Qtip: For new surveys that haven’t been activated, there’s an answer choice shortcut: click the Edit multiple button to open a box where you can paste in the choices! Choices should be separated by line breaks.

the edit multiple button in the survey builder

Exercise T: Adding Skip Logic

  1. Re-select the How old are you? question.
    clicking the age question and then skip logic
  2. Click Skip logic in the question editing pane.
  3. In the first dropdown menu, choose the End of Survey option so our 10 and under respondents will finish the survey right after they answer this question.
  4. In the second dropdown menu, select the 10 and under answer choice.
    creating skip logic to skip to the end of the survey if 10 and under is selected
  5. In the third dropdown menu, make sure Is Selected appears.
    Qtip: “Is Selected” is likely the default, so you may not have to change this dropdown at all. This option is called a conditional operator and triggers skip logic.
  6. Click Confirm when you have completed your conditional statement.
Qtip: Applying skip logic to a question will create an automatic page break.
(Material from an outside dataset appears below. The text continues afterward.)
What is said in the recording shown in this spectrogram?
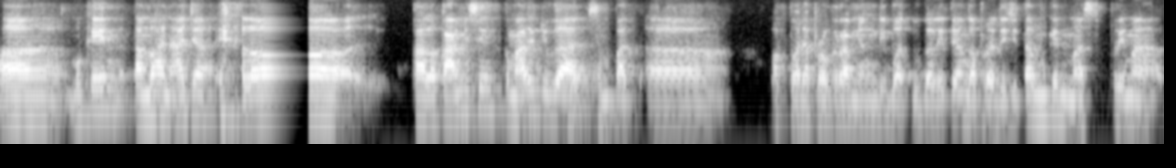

Don’t be alarmed — this is actually a good thing. If you’re sending someone out of the survey for answering a question a certain way, you probably don’t want them to see any of the questions that follow.

Solving the Lemonade Problem

Display logic is magical. It can make unwanted answer choices disappear for some participants and reappear for others! (It can also make entire questions vanish, but that’s for another day.)

In Exercise U, we’ll make sure that people who hate lemonade DO NOT see the word lemonade in this survey again!

Try it!

Exercise U: Adding Display Logic

  1. Select the What summertime drinks do you prefer? (Pick as many answers as you like.) question.
    adding display logic to the lemonade answer choice
  2. First choose the Lemonade answer choice option. Then choose Add Display Logic from the dropdown menu.
  3. Review the phrase in the display logic window: Display this Choice only if the following condition is met.
    creating display logic for when the i dont like lemonader option is not selected
  4. To start your conditional statement, make sure Question is selected for the first dropdown menu.
  5. In the second dropdown menu, choose the question How much will you pay for lemonade on a warm, sunny day?
  6. For the third dropdown menu, select the choice I don’t like lemonade as your conditional operator.
  7. In the final dropdown menu, choose Is Not Selected.
  8. Click Save.

Your lemonade answer choice should now display a tiny arrow indicating that display logic is in operation.

the lemonade option with an arrow next to it denoting display logic

Taking Stock of the Block

Let’s review what just happened:

  1. 10 and under respondents will: Trigger a skip logic condition and jump right out of the survey.
  2. Lemonade dislike-ers will: Never see lemonade as a choice option again.

Try it!

Exercise V: Preview to catch mistakes

  1. Preview your survey. Try the various choice options and see if you have solved both the “age” and “lemonade” problems.
    Age question
  2. Notice that the page ends here. Everyone will pick Next to move forward. What they see afterwards will vary based on their answers.
Qtip: Learn more about Skip Logic and Display Logic by visiting their support pages.

What’s Next?

  1. Read more about Moksh & Naman’s Lemonade Stand.
  2. Continue to XM Essentials 7: Collecting and Pausing Responses.